Louise’s mum, Alison tells about her daughter’s life and ambitions…
Since being a young girl, Louise has always expressed an interest in working in catering; spurred on by a love of all things edible! When the chance came for a catering course via the local Adult Learning Alliance we jumped at the chance as it seemed ideal; working in a community cafe and learning the skills behind food hygiene and preparation. Unfortunately, due to our old friends ‘transition’ and ‘progression’ when the one year course ended Louise had to finish the placement. She was upset and I was saddened as she had made friends with fellow students, staff and importantly, the local people who used the cafe. It was her world and something she was doing independently; so much so an old lady on a bus, (not realising I was her mum) introduced Louise to me saying, ‘She makes a canny cup of tea, does Louise’.
A chance meeting with Alison (Employment Development Office North) at a learning disability event at Northumbria University, got me thinking that with the skills learnt on her course Louise might be suitable for voluntary or paid work in a cafe. I discussed it with Louise and she said ‘yes, work in cafe’, so a meeting was held at Louise’s house. Alison was great, directing the questions to Louise (with me biting my tongue not to answer for her – will I never learn?!). Time passed and Alison got back in touch saying there was a volunteer opportunity in a church which provided meals for older people in Newcastle and would Louise like to submit her CV? Now there is something I never imagined 20 odd years ago – me helping Louise compile her CV!
As Louise is in Independent Supported Living, a member of her staff team took her to the interview in September.
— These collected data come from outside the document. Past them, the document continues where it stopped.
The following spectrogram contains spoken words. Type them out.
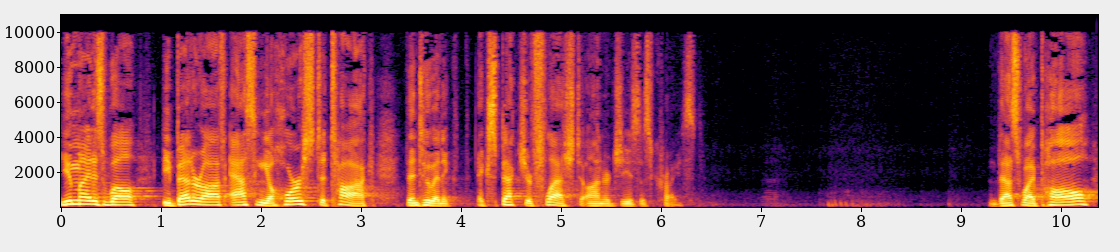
You might as well be better off asking a horse to talk than to expect your flesh to honor Jesus Christ. That's why Paul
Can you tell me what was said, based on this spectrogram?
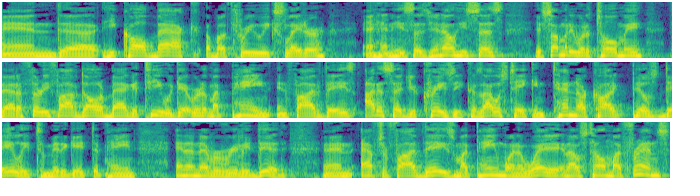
And, uh, he called back about three weeks later and he says, you know, he says, if somebody would have told me that a $35 bag of tea would get rid of my pain in five days, I'd have said you're crazy because I was taking 10 narcotic pills daily to mitigate the pain and I never really did. And after five days, my pain went away and I was telling my friends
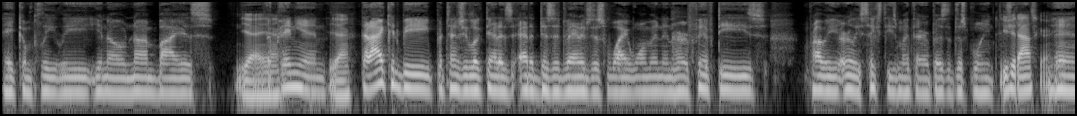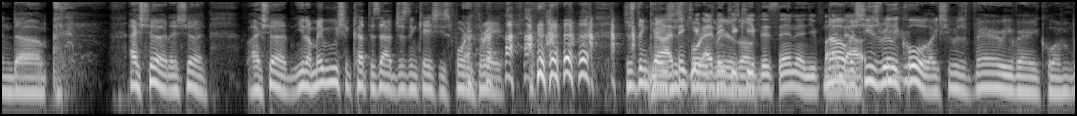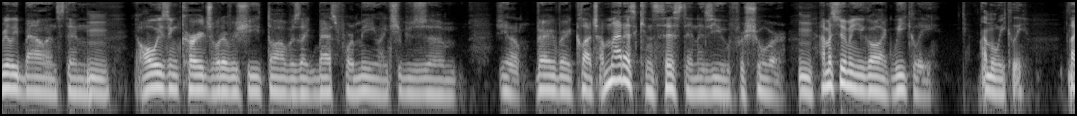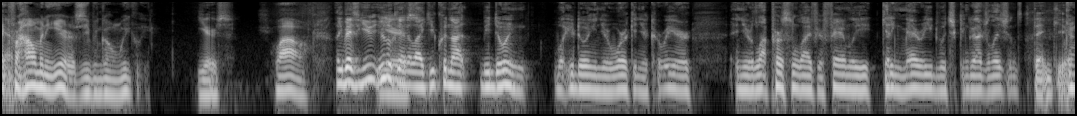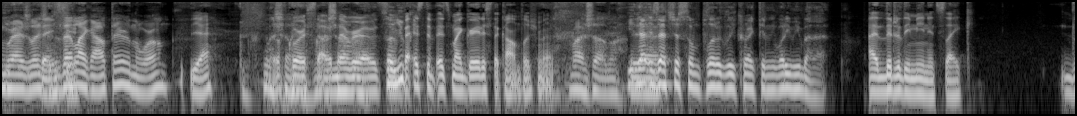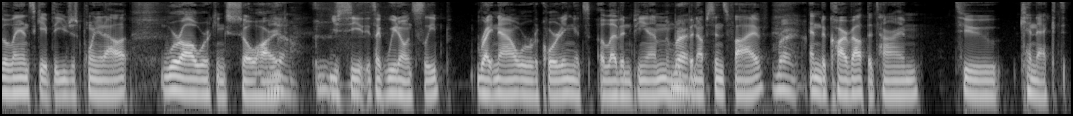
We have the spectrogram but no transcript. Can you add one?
a completely, you know, non-biased yeah, yeah. opinion Yeah. that I could be potentially looked at as at a disadvantage. This white woman in her fifties, probably early sixties, my therapist at this point, You should ask her. and um, I should, I should. I should, you know, maybe we should cut this out just in case she's forty three. just in case No, I she's think you. I think you old. keep this in and you find No, out. No, but she's really cool. Like she was very, very cool and really balanced and Mm. always encouraged whatever she thought was like best for me. Like she was, um, you know, very, very clutch. I'm not as consistent as you for sure. Mm. I'm assuming you go like weekly. I'm a weekly Like Yeah. for how many years you've been going weekly? years. Wow. Like basically, you, you look at it like you could not be doing what you're doing in your work, in your career, in your personal life, your family, getting married. Which congratulations. Thank you. Congratulations. Thank Is that you. like out there in the world? Yeah. Mashallah, of course, I would never. I would, So so you- it's the it's my greatest accomplishment. MashaAllah. Is that, Yeah. is that just some politically correct thing? What do you mean by that? I literally mean it's like the landscape that you just pointed out. We're all working so hard. Yeah. You see, it's like we don't sleep. Right now, we're recording. It's 11 p.m. and we've Right. been up since five. Right. And to carve out the time to connect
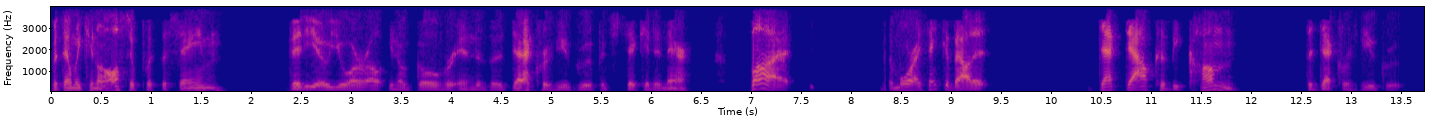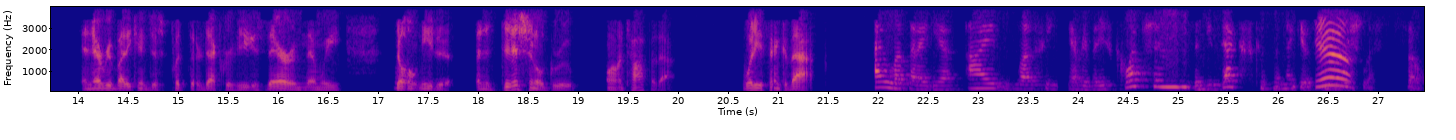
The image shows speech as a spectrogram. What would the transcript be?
but then we can also put the same video URL, you know, go over into the deck review group and stick it in there. But the more I think about it, decked out could become the deck review group and everybody can just put their deck reviews there and then we don't need an additional group on top of that. What do you think of that? I love that idea. I love seeing everybody's collections and new decks because then that gives yeah. me a wish list. So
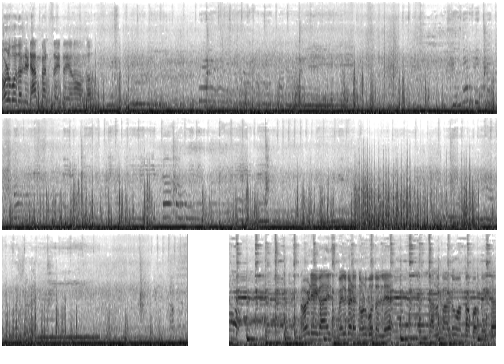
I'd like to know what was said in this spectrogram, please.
ನೋಡ್ಬೋದು ಅಲ್ಲಿ ಡ್ಯಾಮ್ ಕಾಣಿಸ್ತಾ ಐತೆ ಏನೋ ಒಂದು. ಗಾಯ್ಸ್ ಮೇಲ್ಗಡೆ ನೋಡ್ಬೋದು ಅಲ್ಲಿ ತಲಕಾಡು ಅಂತ ಬರ್ತೈತೆ.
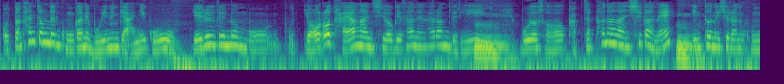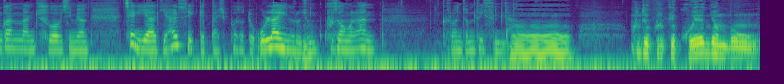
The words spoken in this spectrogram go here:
어떤 한정된 공간에 모이는 게 아니고 예를 들면 뭐, 뭐 여러 다양한 지역에 사는 사람들이 음. 모여서 각자 편안한 시간에 음. 인터넷이라는 공간만 주어지면 책 이야기 할 수 있겠다 싶어서 또 온라인으로 좀 구성을 한 그런 점도 있습니다. 음. 어. 근데 그렇게 고액 연봉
I think I was more nervous than Louise was as she can be a bit defiant if asked too many questions or put on the spot. But no, she passed with flying colours (again, will I never learn?!) and is now volunteering one day a week. Louise’s staff take her and she goes off and does her jobs. She says she likes ‘customer service’ best and ‘getting dinners‘. I am not sure if this refers to serving the dinners or getting fed at the end of her shift!
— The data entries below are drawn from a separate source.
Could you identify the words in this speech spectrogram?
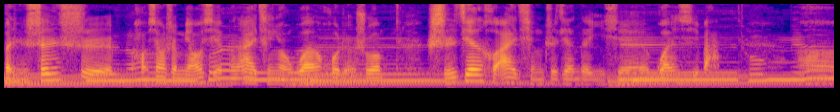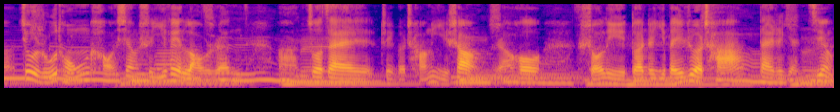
本身是好像是描写跟爱情有关，或者说时间和爱情之间的一些关系吧。啊，就如同好像是一位老人啊，坐在这个长椅上，然后手里端着一杯热茶，戴着眼镜，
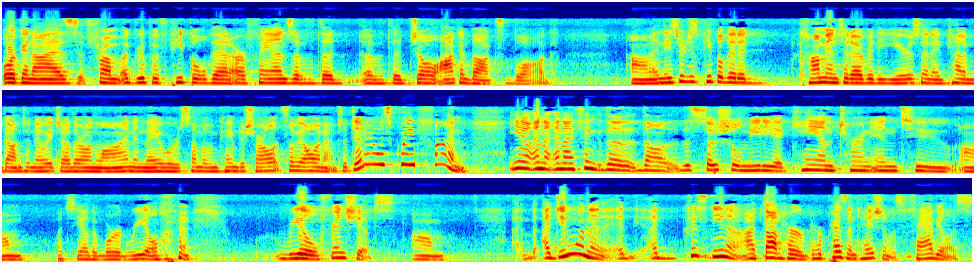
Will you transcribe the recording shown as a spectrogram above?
organized from a group of people that are fans of the of the Joel Achenbach's blog. Um, and these were just people that had commented over the years and had kind of gotten to know each other online. And they were some of them came to Charlotte, so we all went out to dinner. It was great fun, you know. And and I think the the the social media can turn into um, what's the other word? Real real friendships. Um, I, do want to, Christina, I thought her, her presentation was fabulous,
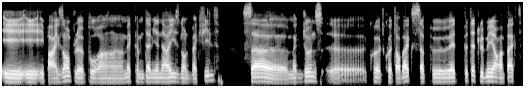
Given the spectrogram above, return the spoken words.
Et, par exemple pour un mec comme Damian Harris dans le backfield ça, Mac Jones, quarterback, ça peut être peut-être le meilleur impact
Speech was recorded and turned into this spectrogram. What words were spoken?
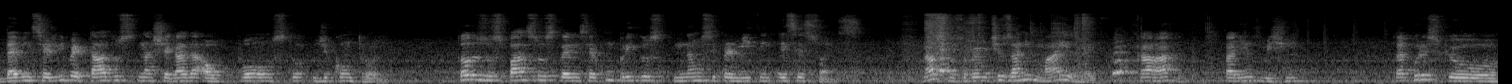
Devem ser libertados na chegada ao posto de controle. Todos os passos devem ser cumpridos, não se permitem exceções. Nossa, não são permitidos animais, velho. Caraca, tadinho dos bichinhos. Então é por isso que, o,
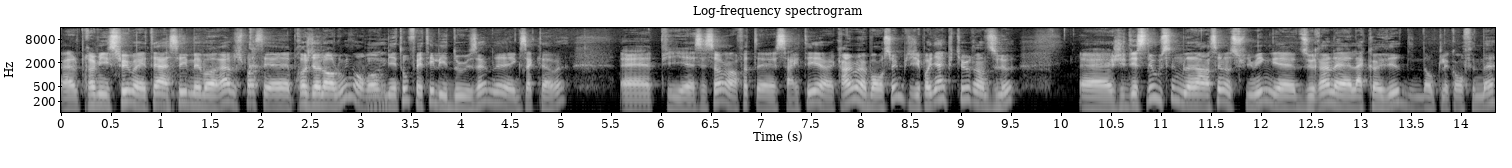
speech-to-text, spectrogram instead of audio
Euh, le premier stream a été assez mémorable. Je pense que c'était proche de l'Halloween. On va Mhm. bientôt fêter les deux ans, là, exactement. Puis c'est ça, en fait, ça a été quand même un bon stream. Puis j'ai pogné la piqûre rendu là. J'ai décidé aussi de me lancer dans le streaming durant la, la COVID, donc le confinement.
I have purposely not got too involved with this aspect of her life as this is her work (and who wants their mum nosing about their job?) I trust her staff and Alison at WorkFit. The staff at the Church tell me if things aren’t going so well and we look to find solutions, but so far she is doing a grand job and I am very proud of her.
WorkFit supports people with Down’s syndrome to access meaningful work opportunities that can benefit the rest of their lives. For more information about WorkFit please contact the team on 0333 12 12 300 or email us on email@example.com
For more information visit the WorkFit website: http://www.dsworkfit.org.uk/